### Exercise goal:
Omit all pictures, then retype the data exactly as given.

[Items from a data source]
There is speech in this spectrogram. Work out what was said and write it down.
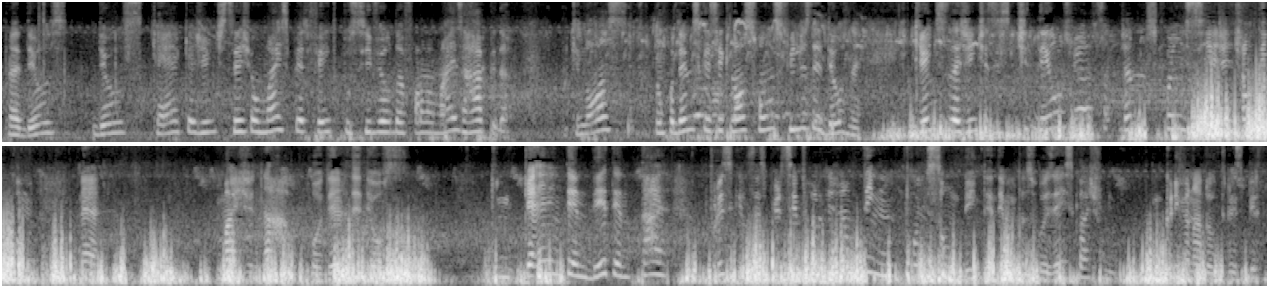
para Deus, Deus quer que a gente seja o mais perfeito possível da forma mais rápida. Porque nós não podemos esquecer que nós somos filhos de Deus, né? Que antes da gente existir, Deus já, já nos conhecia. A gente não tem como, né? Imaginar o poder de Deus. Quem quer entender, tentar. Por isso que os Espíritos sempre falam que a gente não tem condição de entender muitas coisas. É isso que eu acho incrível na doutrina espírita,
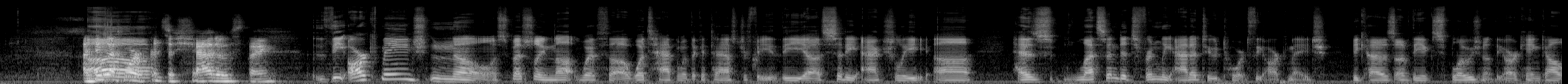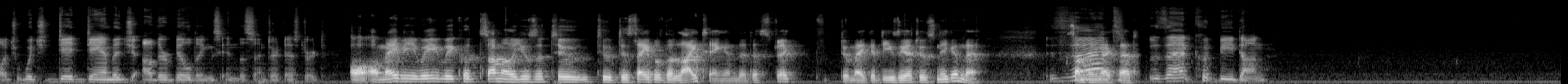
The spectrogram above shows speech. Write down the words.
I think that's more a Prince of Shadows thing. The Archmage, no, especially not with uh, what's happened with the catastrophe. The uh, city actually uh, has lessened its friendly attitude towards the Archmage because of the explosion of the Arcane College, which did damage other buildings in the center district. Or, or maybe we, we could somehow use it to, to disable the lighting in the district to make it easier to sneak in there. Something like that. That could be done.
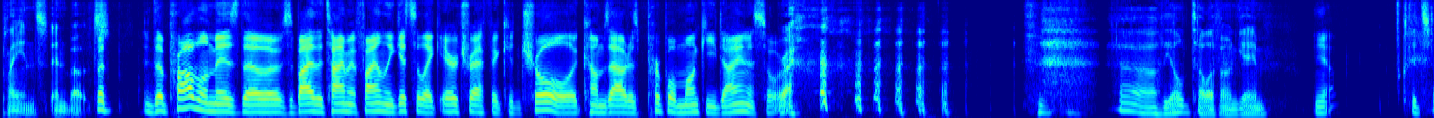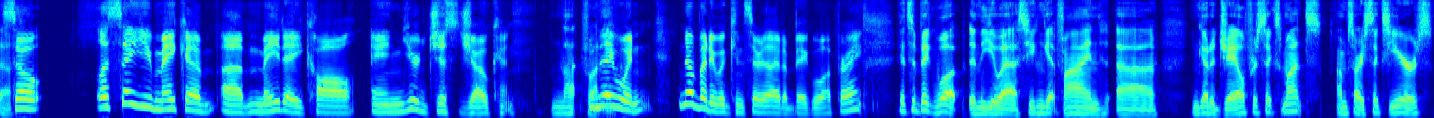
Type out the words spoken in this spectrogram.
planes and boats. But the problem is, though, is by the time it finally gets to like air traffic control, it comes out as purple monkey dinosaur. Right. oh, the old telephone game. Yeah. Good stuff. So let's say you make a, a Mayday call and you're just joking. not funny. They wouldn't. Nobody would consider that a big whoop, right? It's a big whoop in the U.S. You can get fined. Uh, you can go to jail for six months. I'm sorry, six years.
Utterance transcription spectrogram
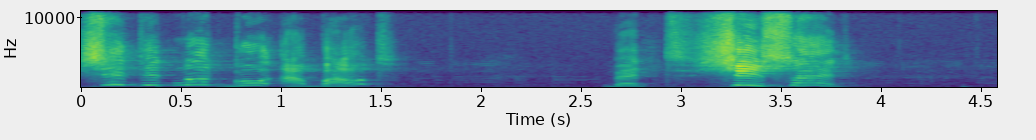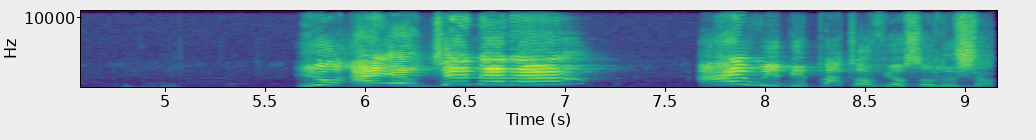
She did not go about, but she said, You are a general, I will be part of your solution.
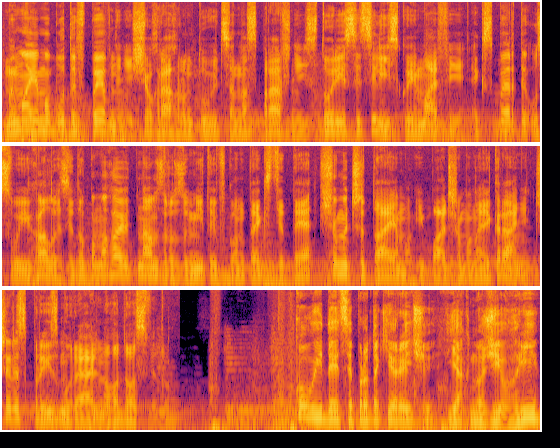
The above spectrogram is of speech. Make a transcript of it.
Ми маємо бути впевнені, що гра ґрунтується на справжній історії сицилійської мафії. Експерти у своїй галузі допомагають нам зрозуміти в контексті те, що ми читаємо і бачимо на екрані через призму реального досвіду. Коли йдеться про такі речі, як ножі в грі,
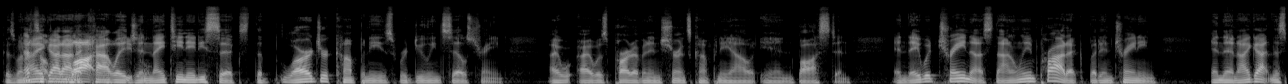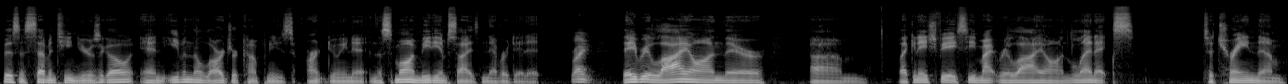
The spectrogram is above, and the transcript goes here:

### Exercise solution:
There is speech in this spectrogram. Work out what was said and write it down.
para Deus, Deus quer que a gente seja o mais perfeito possível da forma mais rápida. Porque nós não podemos esquecer que nós somos filhos de Deus, né? Que antes da gente existir, Deus já, já nos conhecia. A gente não tem como, né? Imaginar o poder de Deus. Quem quer entender, tentar. Por isso que os Espíritos sempre falam que a gente não tem condição de entender muitas coisas. É isso que eu acho incrível na doutrina espírita,
The spectrogram above shows speech. Write down the words.
I think that's more a Prince of Shadows thing. The Archmage, no, especially not with uh, what's happened with the catastrophe. The uh, city actually uh, has lessened its friendly attitude towards the Archmage because of the explosion of the Arcane College, which did damage other buildings in the center district. Or, or maybe we, we could somehow use it to, to disable the lighting in the district to make it easier to sneak in there. Something like that. That could be done.
Type out the words spoken in this spectrogram.
planes and boats. But the problem is, though, is by the time it finally gets to like air traffic control, it comes out as purple monkey dinosaur. Right. oh, the old telephone game. Yeah. Good stuff. So let's say you make a, a Mayday call and you're just joking. not funny. They wouldn't. Nobody would consider that a big whoop, right? It's a big whoop in the U.S. You can get fined. Uh, you can go to jail for six months. I'm sorry, six years.
Utterance transcription spectrogram
She did not go about, but she said, You are a general, I will be part of your solution.
The above spectrogram is of speech. Make a transcript of it.
Ми маємо бути впевнені, що гра ґрунтується на справжній історії сицилійської мафії. Експерти у своїй галузі допомагають нам зрозуміти в контексті те, що ми читаємо і бачимо на екрані через призму реального досвіду. Коли йдеться про такі речі, як ножі в грі,
The spectrogram is above, and the transcript goes here:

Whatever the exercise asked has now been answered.